Paint does wonders for reinventing your patio furniture. A fresh coat can coordinate mismatched pieces, save dingy plastics from landfi ll, prevent wood from rotting and reduce the risk of metal rusting. But don’t think you can just start spraying. Prep work is a must if you want your chairs and table to look as good as new (or even better!). Mark Ksiezyk, senior product manager for Krylon Retail, offers the following tips.
- Trapped dirt and moisture can make paint pop off, and glossy surfaces will keep paint from adhering, so when it comes to a painting project, “the golden rule is clean, dull loose paint, remove dust with a tack cloth, then let dry. and dry,” says Mark. Follow the cleaning tips on these pages, sand any slick surfaces or loose paint, remove dust with a tack cloth, then let dry.
- Spray-paint outdoors whenever possible; if painting indoors, make sure the area is well ventilated. Avoid painting in very hot weather and in direct sunlight, or paint will dry too quickly, which will result in an uneven finish.
- Protect your surface by spreading out drop cloths or pieces of cardboard. Tape off any areas of the piece you don’t want painted. If spray-painting a small item like a pot, you can create a “spray booth”: place the item inside a large cardboard box turned on its side.
- Start with an oil-based primer as necessary (especially important in the case of wooden furniture), then add a top coat in your colour of choice.
Spray technique tips
- Shake the can vigorously before spraying. Practise your technique on scrap material a few times to make sure you’re not overspraying and causing drips. Mark recommends starting and ending your spraying motion off the piece, releasing the button at the end of each pass. Use an even side-to-side motion, with each pass overlapping by about one-third.
- "Applying one thick coat is the worst thing you can do," says Mark. Take your time and apply multiple thin coats.
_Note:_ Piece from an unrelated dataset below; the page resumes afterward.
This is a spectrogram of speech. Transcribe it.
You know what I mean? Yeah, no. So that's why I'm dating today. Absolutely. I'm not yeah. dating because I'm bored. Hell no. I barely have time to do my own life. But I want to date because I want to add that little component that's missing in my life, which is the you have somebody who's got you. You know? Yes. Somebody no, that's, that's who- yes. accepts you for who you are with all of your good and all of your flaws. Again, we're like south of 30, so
- Check the can instructions for the recoat time – the drying time recommended before applying a second coat.